Stored items

============

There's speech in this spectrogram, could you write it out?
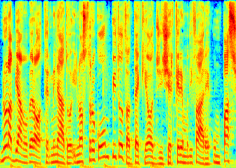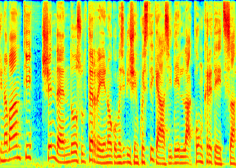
Non abbiamo però terminato il nostro compito, tant'è che oggi cercheremo di fare un passo in avanti scendendo sul terreno, come si dice in questi casi, della concretezza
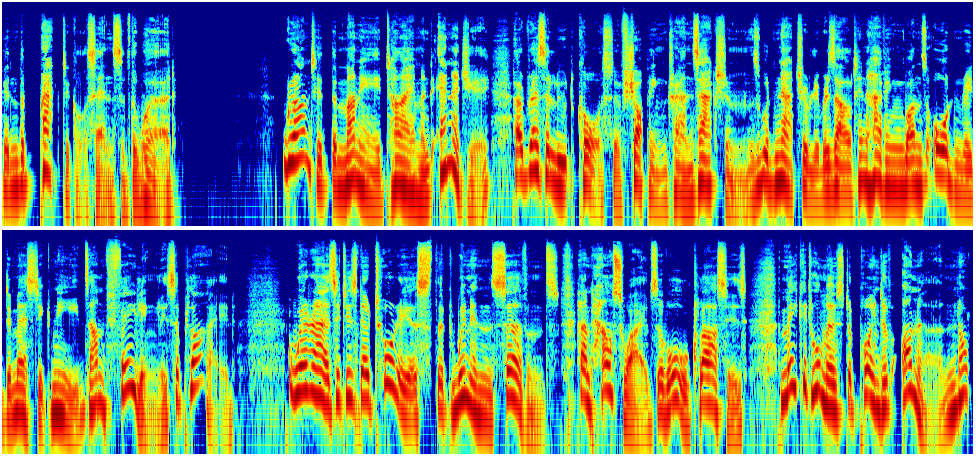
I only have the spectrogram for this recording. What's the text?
in the practical sense of the word? Granted the money, time, and energy, a resolute course of shopping transactions would naturally result in having one's ordinary domestic needs unfailingly supplied. Whereas it is notorious that women servants and housewives of all classes make it almost a point of honour not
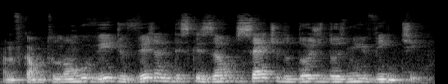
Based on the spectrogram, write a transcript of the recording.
para não ficar muito longo o vídeo, veja na descrição, 7 de 2 de 2020.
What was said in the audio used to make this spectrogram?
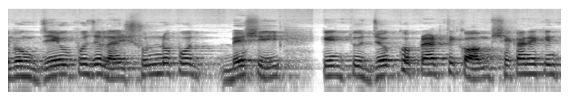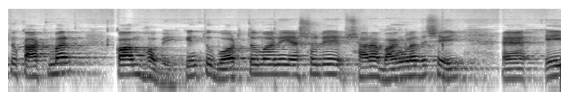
এবং যে উপজেলায় শূন্যপদ বেশি কিন্তু যোগ্য প্রার্থী কম, সেখানে কিন্তু কাটমার্ক কম হবে। কিন্তু বর্তমানে আসলে সারা বাংলাদেশেই এই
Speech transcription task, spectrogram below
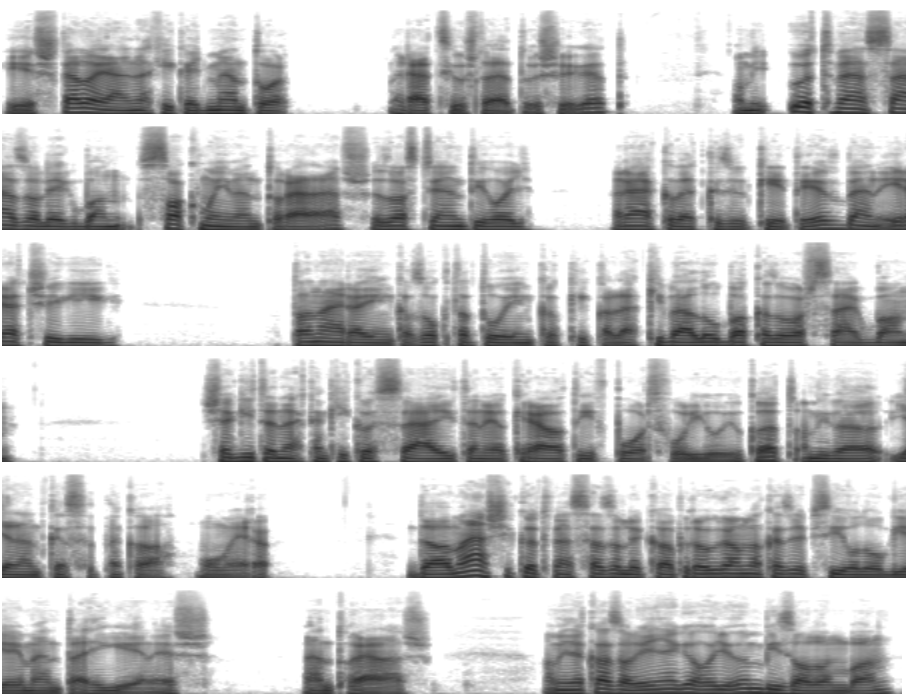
és felajánl nekik egy mentorációs lehetőséget, ami 50%-ban szakmai mentorálás, ez azt jelenti, hogy a rákövetkező két évben érettségig a tanáraink, az oktatóink, akik a legkiválóbbak az országban, segítenek nekik összeállítani a kreatív portfóliójukat, amivel jelentkezhetnek a momére. De a másik 50%-a a programnak az egy pszichológiai mentálhigiénés mentorálás, aminek az a lényege, hogy önbizalomban,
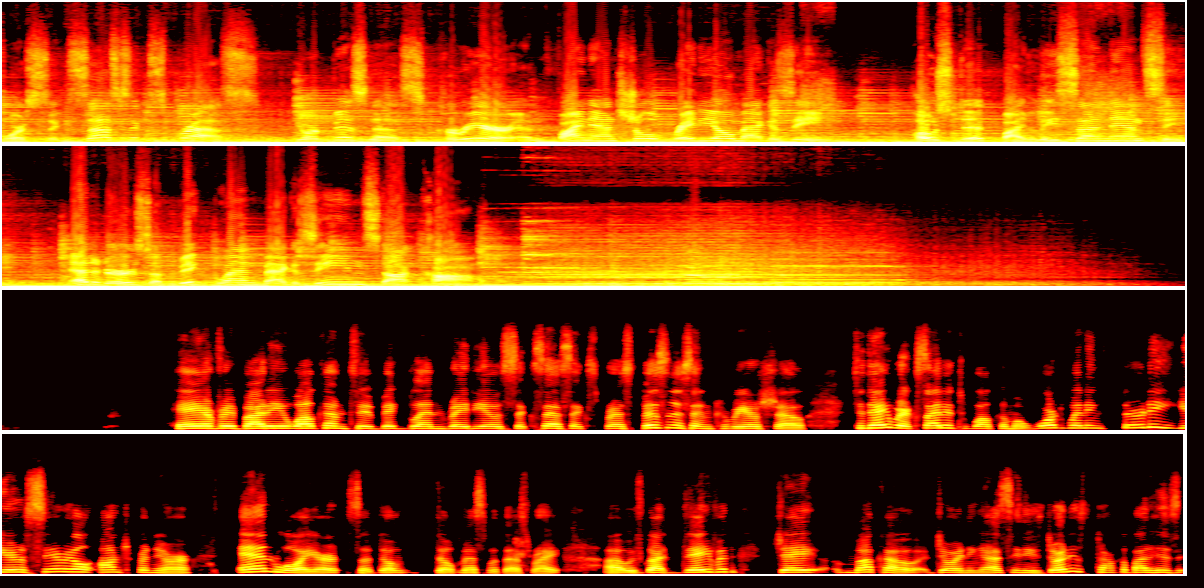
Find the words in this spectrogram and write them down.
For Success Express, your business, career, and financial radio magazine. Hosted by Lisa Nancy, editors of BigBlendMagazines.com. Hey, everybody. Welcome to Big Blend Radio Success Express Business and Career Show. Today, we're excited to welcome award winning 30 year serial entrepreneur and lawyer. So don't don't mess with us, right? Uh, we've got David J. Muchow joining us, and he's joining us to talk about his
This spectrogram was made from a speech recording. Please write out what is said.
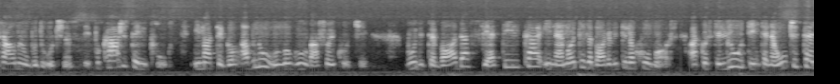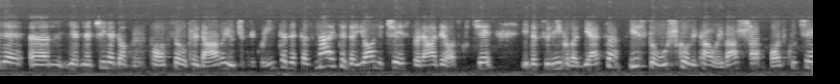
traume u budućnosti. Pokažite im put. Imate glavnu ulogu u vašoj kući. Budite voda, svjetiljka i nemojte zaboraviti na humor. Ako se ljutite na učitelje um, jer ne čine dobro posao predavajući preko interneta, znajte da i oni često rade od kuće i da su njihova djeca isto u školi kao i vaša od kuće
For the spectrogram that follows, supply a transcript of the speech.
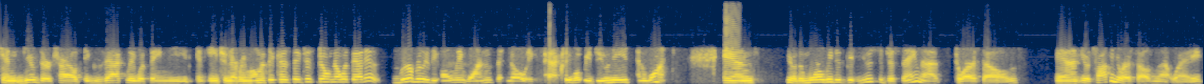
can give their child exactly what they need in each and every moment because they just don't know what that is. We're really the only ones that know exactly what we do need and want. And, you know, the more we just get used to just saying that to ourselves and, you know, talking to ourselves in that way,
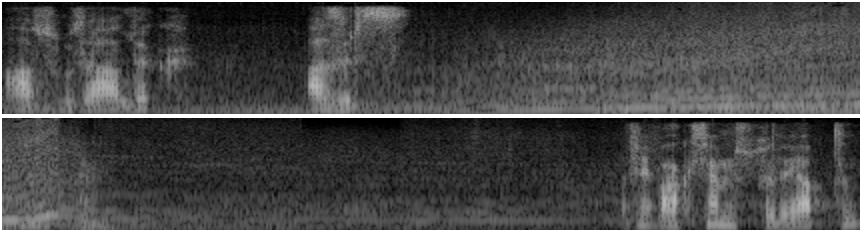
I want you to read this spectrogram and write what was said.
Mouse'umuzu aldık. Hazırız. Hafif akşamüstü de yaptım.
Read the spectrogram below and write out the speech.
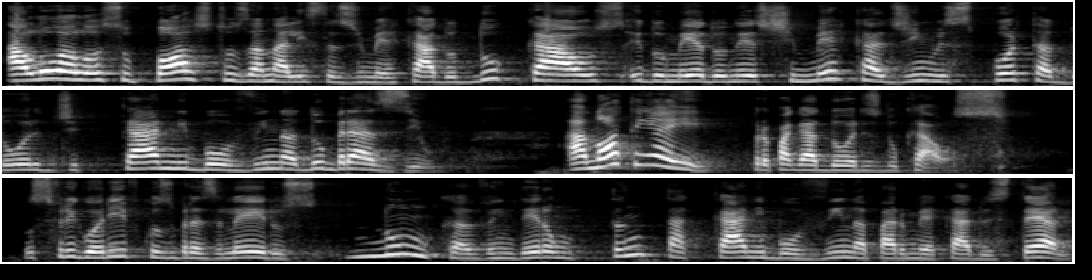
Alô, alô, supostos analistas de mercado do caos e do medo neste mercadinho exportador de carne bovina do Brasil. Anotem aí, propagadores do caos. Os frigoríficos brasileiros nunca venderam tanta carne bovina para o mercado externo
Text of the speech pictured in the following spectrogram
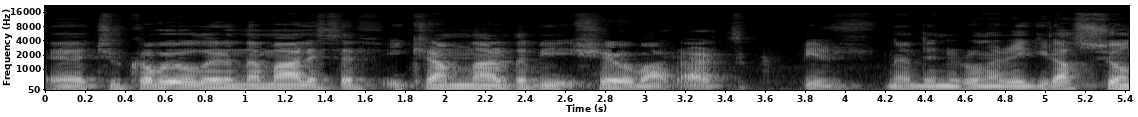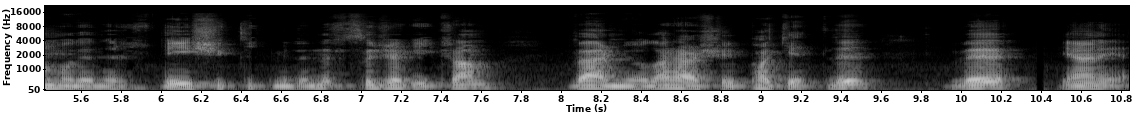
Ee, Türk Hava Yolları'nda maalesef ikramlarda bir şey var artık bir ne denir ona regülasyon mu denir değişiklik mi denir sıcak ikram vermiyorlar her şey paketli ve yani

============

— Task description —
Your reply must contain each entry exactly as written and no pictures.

— Response —
There's speech in this spectrogram, could you write it out?
Non abbiamo però terminato il nostro compito, tant'è che oggi cercheremo di fare un passo in avanti scendendo sul terreno, come si dice in questi casi, della concretezza
I only have the spectrogram for this recording. What's the text?
in the practical sense of the word? Granted the money, time, and energy, a resolute course of shopping transactions would naturally result in having one's ordinary domestic needs unfailingly supplied. Whereas it is notorious that women servants and housewives of all classes make it almost a point of honour not
Based on the spectrogram, write a transcript of the recording.
para não ficar muito longo o vídeo, veja na descrição, 7 de 2 de 2020.
What was said in the audio used to make this spectrogram?
এবং যে উপজেলায় শূন্যপদ বেশি কিন্তু যোগ্য প্রার্থী কম, সেখানে কিন্তু কাটমার্ক কম হবে। কিন্তু বর্তমানে আসলে সারা বাংলাদেশেই এই
Speech transcription task, spectrogram below
és felajánl nekik egy mentorációs lehetőséget, ami 50%-ban szakmai mentorálás, ez azt jelenti, hogy a rákövetkező két évben érettségig a tanáraink, az oktatóink, akik a legkiválóbbak az országban, segítenek nekik összeállítani a kreatív portfóliójukat, amivel jelentkezhetnek a momére. De a másik 50%-a a programnak az egy pszichológiai mentálhigiénés mentorálás, aminek az a lényege, hogy önbizalomban,
Find the words in this spectrogram and write them down.
For Success Express, your business, career, and financial radio magazine. Hosted by Lisa Nancy, editors of BigBlendMagazines.com. Hey, everybody. Welcome to Big Blend Radio Success Express Business and Career Show. Today, we're excited to welcome award winning 30 year serial entrepreneur and lawyer. So don't don't mess with us, right? Uh, we've got David J. Muchow joining us, and he's joining us to talk about his
This spectrogram was made from a speech recording. Please write out what is said.
traume u budućnosti. Pokažite im put. Imate glavnu ulogu u vašoj kući. Budite voda, svjetiljka i nemojte zaboraviti na humor. Ako se ljutite na učitelje um, jer ne čine dobro posao predavajući preko interneta, znajte da i oni često rade od kuće i da su njihova djeca isto u školi kao i vaša od kuće
For the spectrogram that follows, supply a transcript of the speech.
can give their child exactly what they need in each and every moment because they just don't know what that is. We're really the only ones that know exactly what we do need and want. And, you know, the more we just get used to just saying that to ourselves and, you know, talking to ourselves in that way,
I want you to read this spectrogram and write what was said.
Mouse'umuzu aldık. Hazırız. Hafif akşamüstü de yaptım.
Read the spectrogram below and write out the speech.
Alô, alô, supostos analistas de mercado do caos e do medo neste mercadinho exportador de carne bovina do Brasil. Anotem aí, propagadores do caos. Os frigoríficos brasileiros nunca venderam tanta carne bovina para o mercado externo
Text of the speech pictured in the following spectrogram
Ee, Türk Hava Yolları'nda maalesef ikramlarda bir şey var artık bir ne denir ona regülasyon mu denir değişiklik mi denir sıcak ikram vermiyorlar her şey paketli ve yani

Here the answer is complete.